"How one runs probably is more important than what is on one’s feet, but what is on one’s feet may affect how one runs." Dr. Daniel Lieberman
I also point my clients towards running clubs, running groups, and training squads depending on their needs and preferences. It is much easier training with a group of the right level - and when you outclass them you can always move up to a faster group!
Technique changes must be introduced gradually to avoid injury and you must be prepared to reduce the length and intensity of your runs and gradually build up while you build up strength in new areas. If you are on a training program or are preparing for a race then you will need to forgo your short-term goals in favour of the long-term benefits of running more efficiently.
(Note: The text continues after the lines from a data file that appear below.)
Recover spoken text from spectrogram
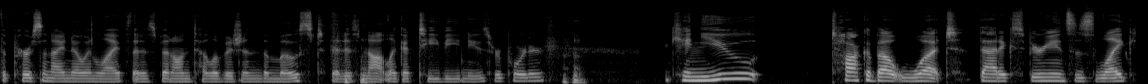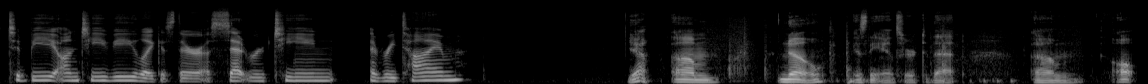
the person I know in life that has been on television the most that is not like a TV news reporter. Can you talk about what that experience is like to be on TV? Like, is there a set routine every time? Yeah. Um, no is the answer to that. Um, all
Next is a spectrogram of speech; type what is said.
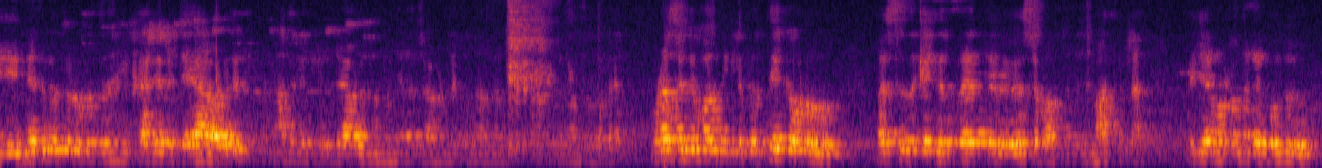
ಈ ನೇತೃತ್ವ ಈ ಕಾರ್ಯದ ಜಯ ಅವರು ಮಾದರಿಗಳ ಅವರು ನಮ್ಮ ಜನ ಪುನಃ ಬಂದು ಇಲ್ಲಿ ಪ್ರತ್ಯೇಕ ಅವರು ಬಸ್ಸದ ಕೈದ ಪ್ರಯತ್ನ ವ್ಯವಸ್ಥೆ ಮಾಡ್ತಾರೆ. ಮಾತ್ರ ವಿಜಯ ಮಾಡ್ಕೊಂಡು ಬಂದು.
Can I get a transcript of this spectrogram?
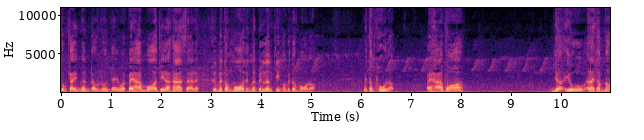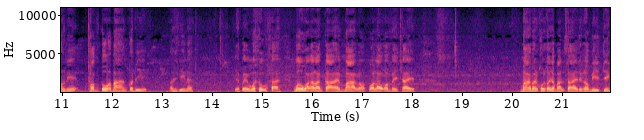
ต้องใช้เงินเท่านู้นใช้หมดไปหาหมอทีละห้าแสนเลย คือไม่ต้องโม้ถึงมันเป็นเรื่องจริงเขาไม่ต้องโม้หรอก ไม่ต้องพูดหรอก ไปหาหมอเยอะอยู่อะไรทำนองนี้ถ่อมตัวบ้างก็ดีเอาจริงๆนะอย่าไปเวอร์ว่าเวอร์วังอลังการให้มากหรอกเพราะเราก็ไม่ใช่ มากมันคนเขาจะหมั่นไส้ถึงเรามีจริง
I came from a Downhill skiing background and spent 25 years teaching, racing and running my own ski school in Scotland. I started running in 1985 and ran on and off until coming to Sydney in 2000 at the age of 45 with a 10k PB of 36:36 achieved many years before. After 3 years gradually improving from my first Australian 10Km race time of 43min to a PB close to 36 minutes I hit a brick wall and sought help from a coach in 2003.
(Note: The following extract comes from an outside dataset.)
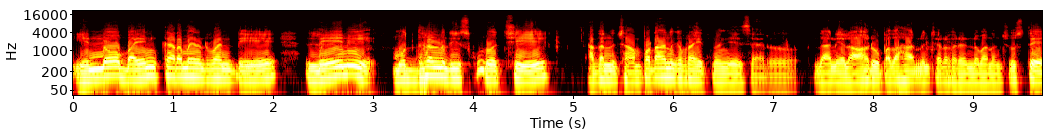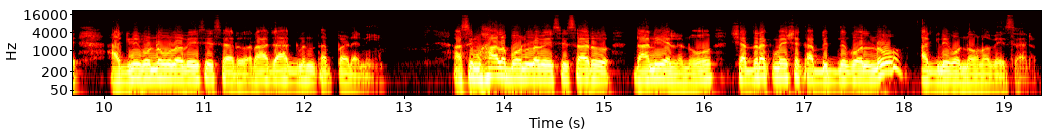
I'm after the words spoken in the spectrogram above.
ఎన్నో భయంకరమైనటువంటి లేని ముద్రలను తీసుకుని వచ్చి అతన్ని చంపడానికి ప్రయత్నం చేశారు. దాని ఆరు పదహారు నుంచి ఇరవై రెండు మనం చూస్తే అగ్నిగుండంలో వేసేశారు. రాజాగ్ని తప్పాడని. ఆ సింహాల బోన్లో వేసేశారు దానియలను. శద్రక్మేషక అభిజ్ఞగోలను అగ్నిగుండంలో వేశారు.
Since then, with the considerable help and the fantastic support of my coach Sean Williams, consultation with a dietician and analysis from a bio-mechanic, I have continually improved my times with 35 State age-group records and 15 Australian age-group records (some more than once), and 5 World age-group records.
Top 50 City to Surf (2009 and 2012 and 2014 [age 59])
Double gold in the World Masters Games 2009
(1500m and 5000m)
Quadruple gold in the World Masters Athletics Games 2011 at Sacramento
[8km XC, 5000m, 1500m (WR), Marathon (2:43:07)].
My 10K time is now down to 31:51.86 (track - 2011).
3000m M55 World Record Video (At Sydney Olympic Park, NSW State 3000m 2010)
1500m M55 World Record Video (At World Masters Athletics Games, Sacramento 2011)
Here is a video of Keith and Heidi running together
The changing foot action is due to the foot connecting with the moving ground. Note where the foot lands in relation to the hips and head, and the way the hips rise immediately after the foot lands.
Most of the force applied by the runner is to raise the hips UP and the foot never lands in front of the body.
There is slightly more forward tilt than normal as the treadmill is inclined a few degrees
Also more forward tilt during the acceleration, less during the deceleration